The story of Ruth is not just a story about a woman who lived long ago that we can read and think "nice story" and then put it down again. It should make us think today, it should make us realise what people around us, especially immigrants, foreigners, refugees, are going through and how we can help them.

Read Ruth 1-2
Take a look at how Boaz treats Ruth.
Where is there a Ruth today whom you can be a Boaz to?

I wrote this simultaneously in German and English, so as to use the German for a mini-sermon back in '12. Can't find the "decent" German one though, only the scrappy version, so... tut mir leid! :( Vielleicht taucht's noch auf...

03 March 2014

Orpah: Over

Ruth 1
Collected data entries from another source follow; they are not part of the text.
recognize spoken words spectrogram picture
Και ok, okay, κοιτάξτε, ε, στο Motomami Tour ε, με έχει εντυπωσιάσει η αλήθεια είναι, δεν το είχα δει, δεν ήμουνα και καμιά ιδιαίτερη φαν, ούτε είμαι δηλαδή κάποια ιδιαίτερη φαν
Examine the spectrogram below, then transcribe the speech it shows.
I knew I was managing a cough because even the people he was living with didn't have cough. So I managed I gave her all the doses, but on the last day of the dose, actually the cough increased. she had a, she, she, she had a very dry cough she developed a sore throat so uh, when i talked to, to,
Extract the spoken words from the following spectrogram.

Over.
It is over.
And I am alone.

Those days with you
turn into dust,
fade away
into cold spaces
where you used to be.
Our hopes, our plans,
like dead leaves fly
and I am left
alone.

Every memory
is a knife to my heart -
little things,
little words,
attacking me
when I least expect it,
paralysing me.
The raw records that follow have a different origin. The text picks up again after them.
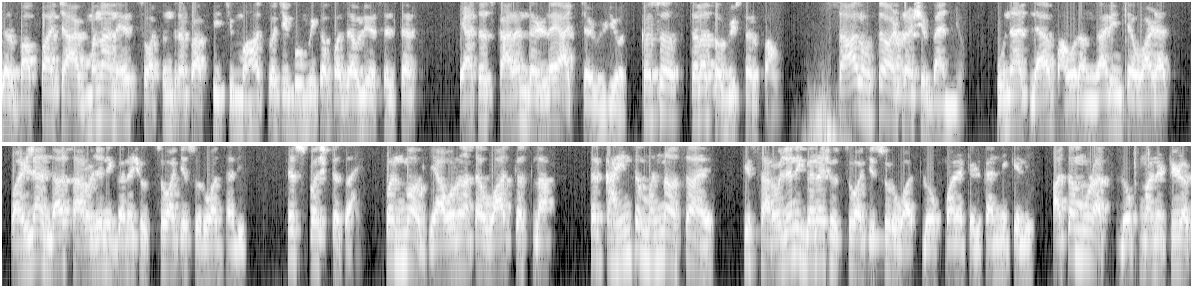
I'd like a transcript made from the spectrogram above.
जर बाप्पाच्या आगमनाने स्वातंत्र्य प्राप्तीची महत्वाची भूमिका बजावली असेल तर याचंच कारण दडलंय आजच्या व्हिडिओत. कसं? चला सविस्तर पाहू. साल होतं अठराशे ब्याण्णव. पुण्यातल्या भाऊ रंगारींच्या वाड्यात पहिल्यांदा सार्वजनिक गणेश उत्सवाची सुरुवात झाली. हे स्पष्टच आहे. पण मग यावरून आता वाद कसला? तर काहींचं म्हणणं असं आहे की सार्वजनिक गणेश उत्सवाची सुरुवात लोकमान्य टिळकांनी केली. आता मुळात लोकमान्य टिळक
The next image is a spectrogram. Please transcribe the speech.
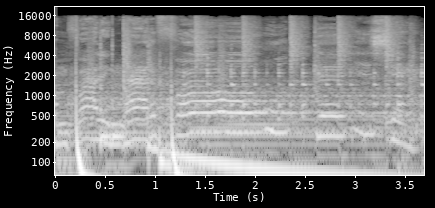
I'm falling out of focus, yeah.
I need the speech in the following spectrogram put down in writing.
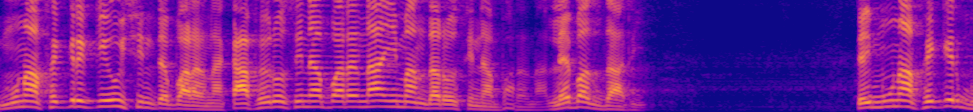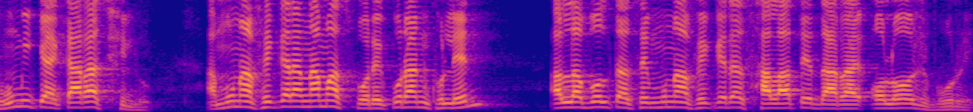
মুনাফেকরে কেউই চিনতে পারে না, কাফেরও চিনা পারে না, ইমানদারও চিনা পারে না, লেবাসদারি। এই মুনাফেকের ভূমিকায় কারা ছিল? আর মুনাফেকেরা নামাজ পড়ে, কোরআন খুলেন, আল্লাহ বলতাছে, মুনাফেকেরা সালাতে দাঁড়ায় অলস ভোরে।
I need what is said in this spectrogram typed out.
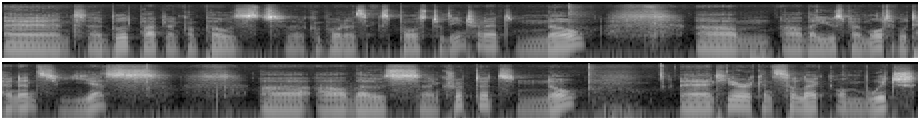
And uh, build pipeline composed uh, components exposed to the internet? No. Um, are they used by multiple tenants? Yes. are those encrypted? No. And here I can select on which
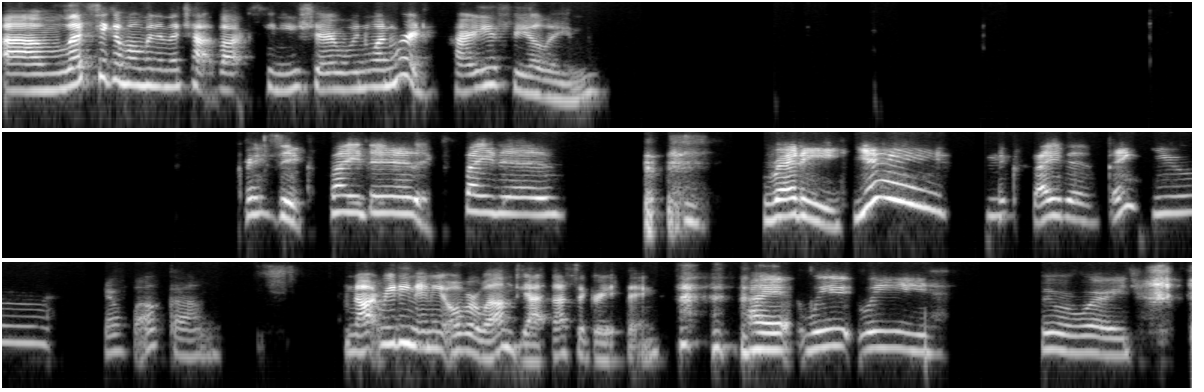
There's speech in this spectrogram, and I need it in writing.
Um, let's take a moment in the chat box. Can you share in one word? How are you feeling? Crazy excited, excited, ready. Yay! Excited. Thank you. You're welcome. I'm not reading any overwhelmed yet. That's a great thing. I we we we were worried.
I want to forget -
I don't want to forget -
I want to stay
in this space you've left behind,
before your warmth fades away -
and yet I want to leave.

Can I turn my back
on all these years,
go back to the start,
like waking from a dream?
Can I run home
like a little girl,
cry myself out,
dry my tears
and begin again?

Or shall I walk this stony road
to its bitter end,
get used to this knife
digging deep in my chest,
trust in your God
to give me another chance,
trust it's not over yet?

No.
It is over.
I want to go home.

_____________________________________________________________________________

[24. Feb 2014] [during Philosophy class ;)]

Orpah was Ruth's sister-in-law. Both lost their husbands. Their mother-in-law Naomi gave them the option - no, even pressed them - to go back home. Orpah obeyed and went home - Ruth insisted on staying by Naomi's side. In Sunday school I think we often hear that Ruth made the better, more godly choice by staying with Naomi, and Orpah, who disappears for the rest of the story, is seen more negatively. Perhaps she should have stayed with Naomi. What makes Ruth's choice good and admirable is her insistence on loyalty, staying loyal to Naomi even though it meant probably never getting a chance to marry again. Being a widow in those days wasn't easy; Naomi and Ruth were practically destitute without a man to fend for them. Orpah returned to her home, and by doing so probably had a better chance of finding another husband.

Ruth is the one we look upon (rightly) as good example in this story - and yet that doesn't mean what Orpah did was full-out wrong. But the options the two of them had show us a bit what it was like to be a widow back then: how you could either go home and start again, or stay with your in-laws' family and have less chances. Ruth in the end was rewarded for taking the harder road.

Nowadays in many parts of the world (but not all - that we must remember too!) women without husbands have better chances than back then. Still, losing someone is absolutely not easy and one can be placed before a similar choice Orpah and Ruth had, with how to deal with what is past and what lies before. I tried to illustrate that moment of decision here.


Usually when this scene is illustrated, you see Ruth clinging to Naomi, while Orpah moves away, sometimes in the distance (e.g. this one by William Blake). I chose the picture you see here in the end, because it's a rare one where you see the three women together, before going their separate ways. I don't think we can say Orpah loved Naomi any less.